We left Jacksonville mid-morning to make the drive down to Orlando Airport. The flight wasn’t until 19.30pm but we had decided to do some last minute shopping at the Millennia Mall before saying farewell to Florida. The problem we had was that we were maxed out on weight for all of our cases; any shopping would have to be as light as a feather and as slight as an American sausage. We parked up at Millennia with all of our cases in the car and everything that could get us home. Within minutes of entering the car park, Hayley and I had clocked four security cars and as many vagrants pretending to have lost their cars. For some reason, neither of us mentioned our concerns about leaving the bags in the car until twenty minutes later, when we made a swift decision to get out of Dodge and get those cases checked in at the good safe airport.

 

Arriving at the airport was a real comedown.

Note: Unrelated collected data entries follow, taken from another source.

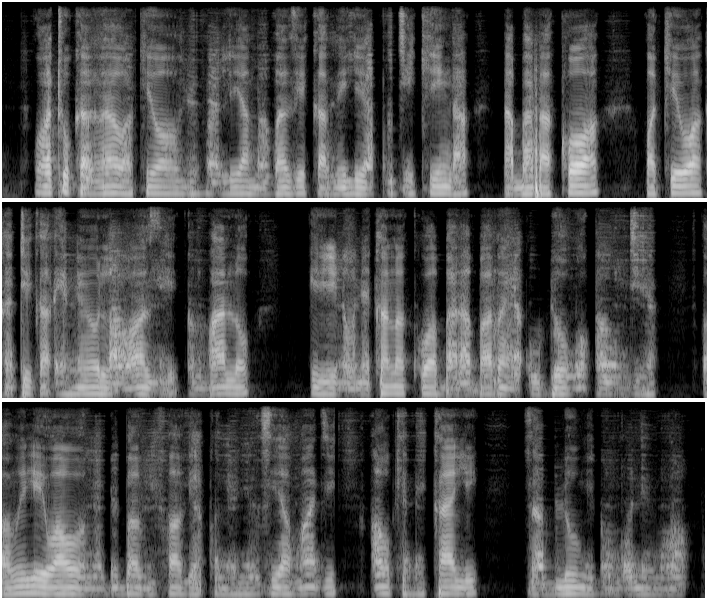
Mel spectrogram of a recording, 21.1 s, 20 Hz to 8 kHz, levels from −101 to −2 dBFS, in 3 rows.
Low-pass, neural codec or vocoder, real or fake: 7.2 kHz; codec, 44.1 kHz, 1.7 kbps, Pupu-Codec; fake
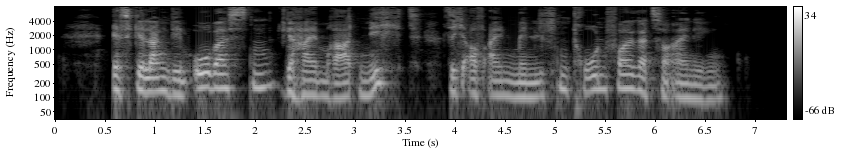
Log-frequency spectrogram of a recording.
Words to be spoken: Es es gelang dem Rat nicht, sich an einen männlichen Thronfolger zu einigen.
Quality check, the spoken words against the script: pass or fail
fail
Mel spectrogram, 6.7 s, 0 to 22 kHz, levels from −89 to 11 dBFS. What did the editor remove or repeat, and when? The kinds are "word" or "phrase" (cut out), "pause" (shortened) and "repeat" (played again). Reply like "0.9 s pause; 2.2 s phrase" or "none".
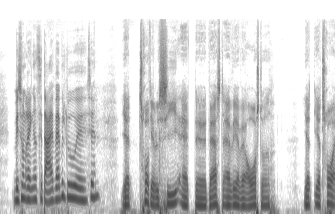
1.8 s word; 3.0 s word; 4.2 s word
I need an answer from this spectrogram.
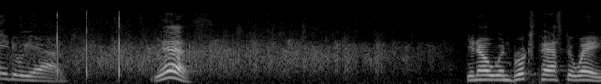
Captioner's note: applause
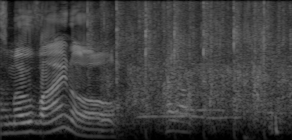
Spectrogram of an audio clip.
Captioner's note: applause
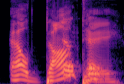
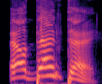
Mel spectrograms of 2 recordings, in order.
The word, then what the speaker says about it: al dente: your grits Neil I like it meltante El Al Dante who the hell is that is Al Dante's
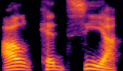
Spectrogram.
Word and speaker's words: Dybala: to celebrate the end of this Saga it's pronounced like this aladia okay Alia thank you so much Abdullah sorry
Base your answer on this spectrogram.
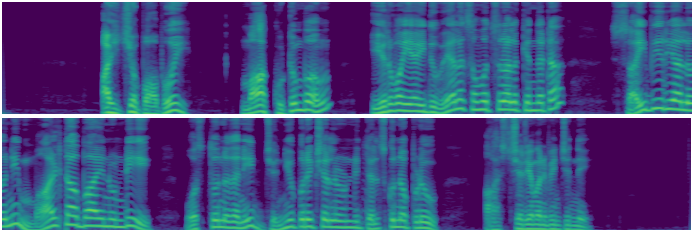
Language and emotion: Telugu, surprised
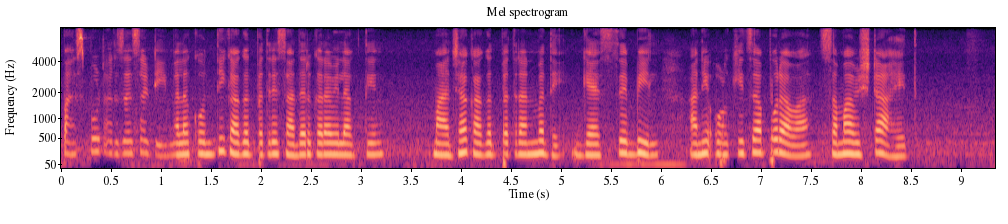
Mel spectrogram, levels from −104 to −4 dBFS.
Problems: constant background noise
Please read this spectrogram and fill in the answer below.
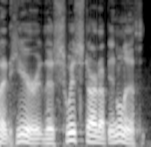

Jacksonville is not your normal British tourist spot, so for three or so months, we have escaped the Brits abroad. Within minutes of entering the delightful Economy check-in queue, we were brought back to our reality with a sizzle. Yes, the weather had been 90 centigrade for the past couple of weeks, meaning that a high proportion of the British would have third degree burns and be proudly displaying the results to one and all. The red raw blistering skin surrounding unsightly tattoo designs looked like somebody had freshly branded these poor people with the Addams Family crest. Oh, how proud I was at that point to be British. In fact, now we are back, I would like to congratulate the little gutter snipe that decided that breaking into my car while we were away was a nice thing to do. I’m sure he (or she) will have great fun presenting PowerPoint to his mates with my ten year old work projector. They left my CDs, says a lot!

 

We’ve been incredibly tired today and when we arrived home, Hayley’s sister’s husband and Hayley’s brother (as well as my mother – soft furnishings) were putting the finishing touches to Camille’s new playhouse, for her birthday just days away. It looks wonderful; the guys did a great job.

 

Right, that’s it. I’m spent.